Tibetan spiritual leader the Dalai Lama Wednesday said the death of Al Qaeda chief Osama bin Laden was sad if it was looked from a Buddhist point of view.
On being asked during a youth summit in California about his feelings regarding celebrations at the death of bin Laden, the Nobel Peace Prize laureate said: “From a Buddhist perspective of your enemy being your greatest teacher, it was sad.”
“But for those who believed in the enemy being the absolute enemy, they would have a different perspective,” the Dalai Lama said, according to a post on the official website of the Tibetan government-in-exile here.
He said much of the tragedy in today’s world is on account of emphasis on secondary values like nation and religion instead of having a global outlook.

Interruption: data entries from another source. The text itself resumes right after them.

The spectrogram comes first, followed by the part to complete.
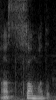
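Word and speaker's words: الصمد: വന്നതിനുശേഷം എന്തുള്ള അക്ഷരമാണ് വരുന്നതെങ്കിൽ ഈ അലിഫ് ലാമിന് ഉച്ചാരണം ഇല്ല ഈ അലിഫ് ലാം ഉച്ചരിക്കാൻ പാടില്ല ഇത് വെളിവാക്കണം ഈ അലിഫ് ലാം വെളിവാക്കരുത് ഇത് അസ്സമദ് കുൽഹു അള്ളാഹു അഹദ് അള്ളാഹു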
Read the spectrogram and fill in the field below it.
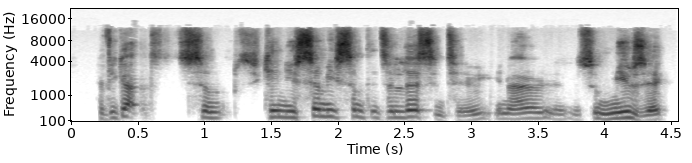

“There is a need for inculcating a feeling of global responsibility and to incorporate teachings in moral ethics in the education system.”
The monk was bestowed with the ‘Shine a Light Award’ by the Amnesty International at a ceremony in California Wednesday in recognition of his unprecedented contributions to making it a better world with his wisdom.
During the question-answer session, the spiritual guru emphasised on the need to “promote friendship between Tibetans and Chinese and outlined his efforts at reaching out to the Chinese people”.
He also asked people to “learn the issue of Muslim community and promised to put effort in promoting better relations between Muslims and Buddhists in India”.
The Dalai Lama, 75, has lived in India since 1959 when he fled his homeland after a failed uprising against the communist rule. His government-in-exile is based here but is not recognised by any country, including India.
Some 140,000 Tibetans live in exile around the world, over 100,000 of them in India. (IANS)